users: - name: tsweeney password: $6$raieteigijnrlak35030/.who.would.actually.put.a.hash.online.sgf fullname: Tristan Sweeney groups: sudo uid: 5001 - name: shance password: $6$raieteigijnrlak35030/.who.would.actually.put.a.hash.online.sgf fullname: Spencer Hance groups: sudo uid: 5002
The last bit to tie this all together is a file in
/etc/ansible/hosts. This is
.ini file that describes the hosts to be managed by Ansible. This file can
get more complicated and define values attached to hosts, but it also can be as
simple as the one below. you can use IPs or hostnames if those host names are
resolvable against DNS or
/etc/hosts. The group of hosts
all referred to in
the playbook implicitly refers to all the hosts defined in the hosts file.
[access_node] pantheon-pi [work_nodes] pantheon-0 pantheon-1 pantheon-2 pantheon-3
And that’s all folks, all you need to manage user accounts with ansible. All
that’s left is to do is to run
--ask-become-pass, provide your password so ansible can run sudo tasks to add
the users, and sit pretty as Ansible churns away. Also, marvel at Ansible and
the magic it does.
Luckily, those wacky Linux folks we all know identified that sysadmins would want to have pluggable authentication modules (PAMs) that they could add to their systems, that would allow them to have users from a central user database.
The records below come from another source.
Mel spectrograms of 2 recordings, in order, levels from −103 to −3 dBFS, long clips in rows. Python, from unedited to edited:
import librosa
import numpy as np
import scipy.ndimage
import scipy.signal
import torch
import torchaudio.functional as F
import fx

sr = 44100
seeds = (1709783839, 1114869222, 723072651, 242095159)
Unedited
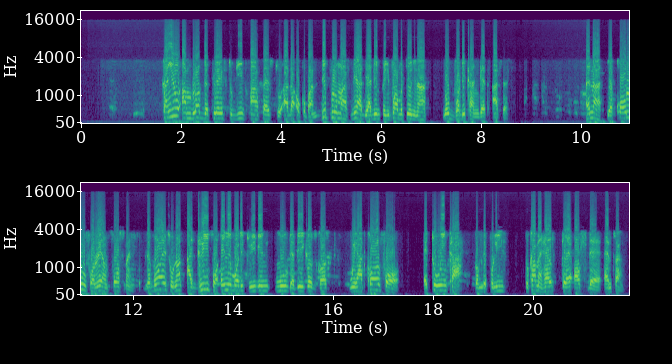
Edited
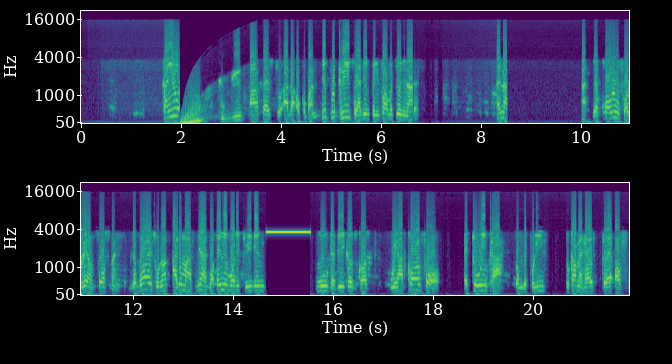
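

y = fx.edit(x, sr, fx.tape_start(start_s=1.96, length_s=1.6),
    fx.swap(start_s=5.06, length_s=0.63, other_s=13.2, other_length_s=0.42),
    fx.cut(start_s=6.83, length_s=1.58),
    fx.insert_room_tone(at_s=10.3, length_s=1.5),
    fx.insert_tone(at_s=14.73, length_s=0.89, hz=3620.0, db=-7.5), tone=tone)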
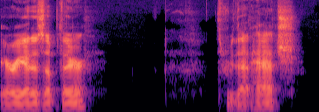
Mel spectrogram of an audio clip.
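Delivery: lightly hushed, confiding, secretive tone. Retelling a game scene, the speaker voices a guide at a tunnel's end: retelling a hushed line. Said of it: "he's talking in a really hushed voice".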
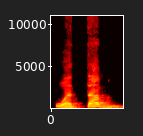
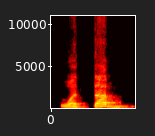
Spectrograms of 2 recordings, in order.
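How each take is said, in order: No difference in how they are said.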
That way, you have one account of a user living out in a database, and the OS knows to ask that database for UID, passwords, and all else.
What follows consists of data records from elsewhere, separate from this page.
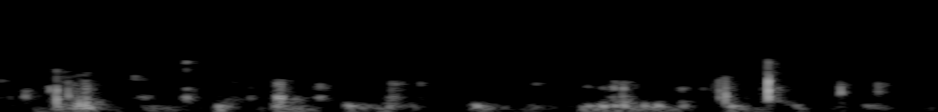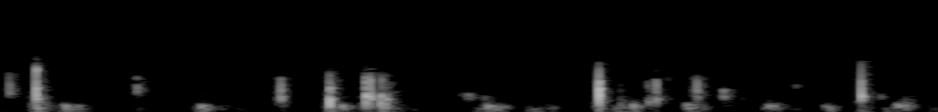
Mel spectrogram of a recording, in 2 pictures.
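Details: Big belly noises while digesting oats: irregular soft gurgles, pops and low rumbles, ordinary digestive bowel sounds.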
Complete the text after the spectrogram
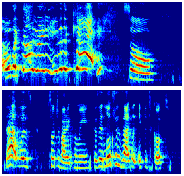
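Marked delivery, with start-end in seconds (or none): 0.4-2.1 very high, loud, tearful crying outburst. Retelling a childhood story about a rabbit, retelling own crying freakout. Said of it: "I freaked out crying".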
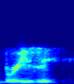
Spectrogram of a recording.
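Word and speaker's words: Bresee: As you've looked a little bit at, and I'm going to mispronounce his last name. Is it Bracy? Or Breezy. Yeah, Breezy.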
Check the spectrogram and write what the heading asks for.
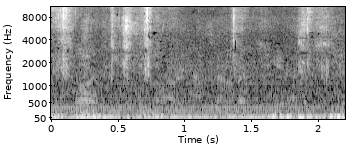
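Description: Wind rumbling on a phone microphone outdoors, with a steady low hum underneath and a few short handling clicks.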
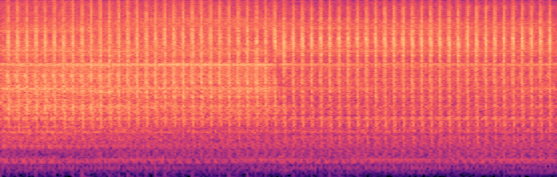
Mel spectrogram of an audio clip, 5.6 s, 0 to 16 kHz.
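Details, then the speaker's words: 6A13 engine started with difficulty at night: loud, sharp, evenly spaced knocking over a rough idle, present immediately after start and very strong; heavy internal knock with its source not yet found. "Стучала сразу. Очень сильно."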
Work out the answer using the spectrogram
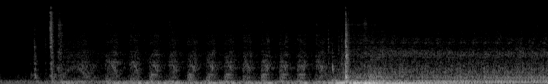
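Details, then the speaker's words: Mercedes W204 C220 CDI, tuned OM651 diesel, first start after brake work and coolant bleed, stood a while: about three seconds of steady cranking before catching and settling; sluggish start, owner suspects battery drained by roof lights. "Fired right up, kinda. I thought the battery was a bit drained for it standing a while with the roof lights and everything"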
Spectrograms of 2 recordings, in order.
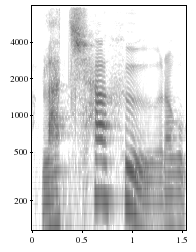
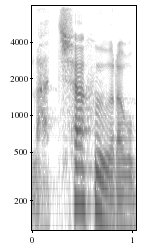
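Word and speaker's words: רצח: 히브리어로 라차흐라고 부르면 라차흐라고 발음하는데요.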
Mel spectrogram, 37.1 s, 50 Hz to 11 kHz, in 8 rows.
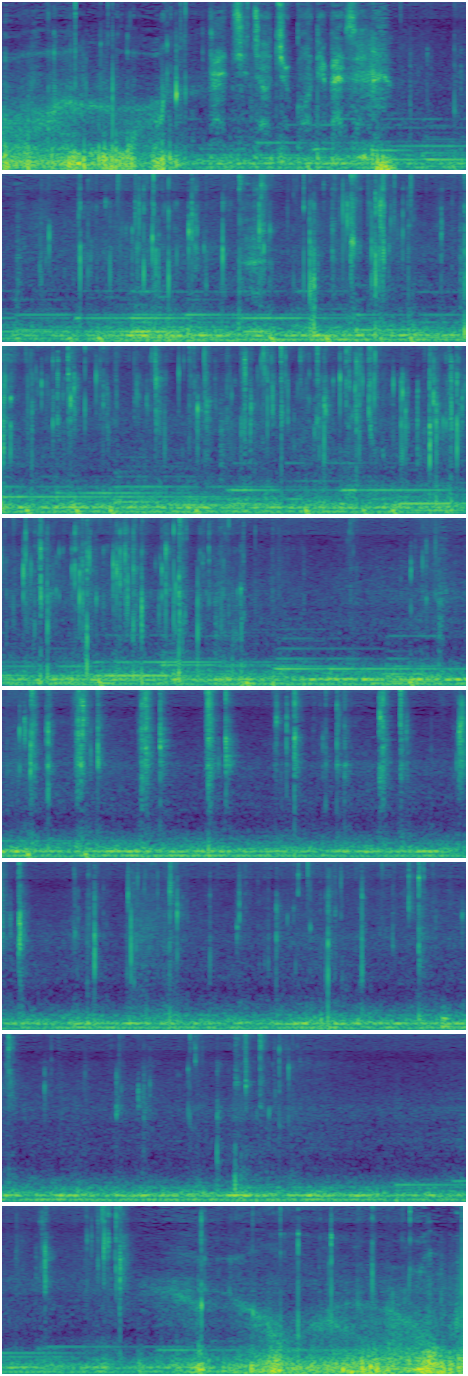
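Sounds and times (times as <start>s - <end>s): steady low drone: 0.0s - 37.0s
wet sticky clicks and squishes: 4.5s - 16.5s, 18.0s - 30.8s, 32.8s - 33.8s.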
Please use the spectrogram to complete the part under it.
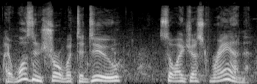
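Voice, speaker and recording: A man's voice: on the high side, animated, moderate pace, a little hiss or hum, natural voice. A young actor playing an earnest fantasy hero, telling his adventure in conversational first person in an audio drama. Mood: matter-of-fact storytelling. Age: young adult.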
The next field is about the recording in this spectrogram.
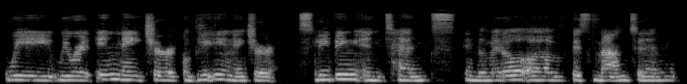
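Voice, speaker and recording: A young woman from Venezuela speaks as an interview guest, picked up from a little way off the microphone. Her talk is informal, animated storytelling at a middling pitch, sprinkled with Spanish words. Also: unhurried, distant mic, rough recording. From Venezuela, moved to the United States at eight. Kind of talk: casual conversational storytelling.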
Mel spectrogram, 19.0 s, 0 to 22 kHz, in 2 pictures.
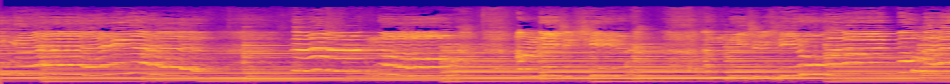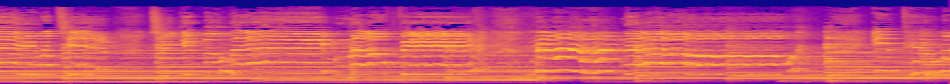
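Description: A woman singing, accompanying herself on a Korg SP-100 digital piano, with held piano chords under the sung melody.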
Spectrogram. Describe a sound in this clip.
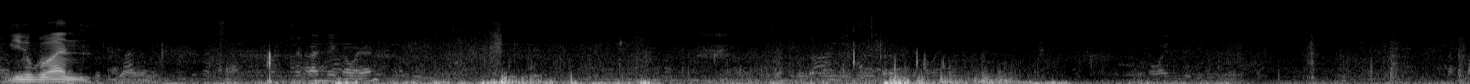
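Men talk casually outdoors, close by and farther off.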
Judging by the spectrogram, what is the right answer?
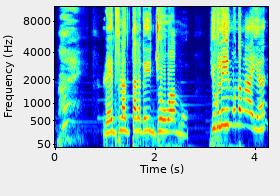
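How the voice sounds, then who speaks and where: A blunt young Filipina friend with a high voice. She is teasing, chatty and full of gossip. The radio drama sound is dry, with music underneath. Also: lively intonation, moderate pace, a little mellow, no echo. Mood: teasing, disapproving.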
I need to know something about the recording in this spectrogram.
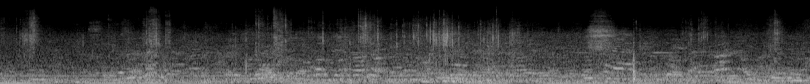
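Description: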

LDAP (lightweight directory access protocol) is a protocol for accessing directory databases. This is a (relatively) old fashioned style of database, where hierarchical data is stored. If you’re imagining that this mirrors how you’d try to organize data on a file system: you got it. LDAP is commonly used to store a hierarchy of user data, including login data.
LDAP is also ancient and a massive pain to set up and configure. There are reference materials for setting it up from Digital Ocean which I did follow on an initial exploration LDAP authentication. My takeaway from that foray is that you should never deal with LDAP’s nonsense, and with Ansible you never will have to.
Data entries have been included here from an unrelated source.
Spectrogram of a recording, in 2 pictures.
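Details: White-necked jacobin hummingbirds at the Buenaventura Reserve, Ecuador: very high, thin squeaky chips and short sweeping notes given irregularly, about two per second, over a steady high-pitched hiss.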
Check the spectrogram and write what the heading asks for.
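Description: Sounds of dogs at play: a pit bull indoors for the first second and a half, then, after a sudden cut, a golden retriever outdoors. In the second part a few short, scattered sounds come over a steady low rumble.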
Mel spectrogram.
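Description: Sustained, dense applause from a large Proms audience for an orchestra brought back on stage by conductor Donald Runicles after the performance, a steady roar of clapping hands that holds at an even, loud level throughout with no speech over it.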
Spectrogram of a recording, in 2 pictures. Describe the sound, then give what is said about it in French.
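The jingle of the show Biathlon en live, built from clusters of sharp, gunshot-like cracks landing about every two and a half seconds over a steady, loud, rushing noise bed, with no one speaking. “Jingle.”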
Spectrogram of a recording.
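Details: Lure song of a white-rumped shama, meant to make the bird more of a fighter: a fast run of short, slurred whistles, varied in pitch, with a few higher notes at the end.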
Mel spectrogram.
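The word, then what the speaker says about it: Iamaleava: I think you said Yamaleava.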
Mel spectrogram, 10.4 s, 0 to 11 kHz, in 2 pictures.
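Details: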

Ansible Galaxy Provides packaged “Roles” you can
have hosts perform, which are decently maintained and developed. You can use
ansible-galaxy install username.rolename to install a role to your Ansible
controller. The roles
net2grid.openldap_config handle all the configuration you’ll need, they
just need to be provided a simple set of parameters that are discernable from
the documents on digital ocean and the repos for the ansible roles.
--- - hosts: all roles: - role: jnv.ldap-auth-client tags: ldap ldap_auth_config: ldapns/base-dn: type: string value: "dc=example,dc=com" ldapns/ldap-server: type: string value: "ldap://pantheon-0:389" pam_password: type: select value: exop dbrootlogin: type: boolean value: false - hosts: openldap_servers become: yes become_method: sudo roles: - role: bennojoy.openldap_server openldap_server_domain_name: pantheon.ece.neu.edu openldap_server_rootpw: zeus openldap_server_enable_ssl: false - role: net2grid.openldap_config default_user_password: nucar openldap_create_organizationalunits: - Groups - People - Hosts openldap_create_users: - name: tsweeney cn: Tristan Sweeney sn: Sweeney password: nucar email: firstname.lastname@example.org group_ou: ou=People
Single Sign On
We didn’t manage to get SSO working on our cluster, which isn’t a problem for a small cluster or a cluster with an NFS home directory where SSH keys can be propagated, but a proper SSO authentication service would be wonderful. If I’m at SC next year I’ll explore using Kerboros for SSO.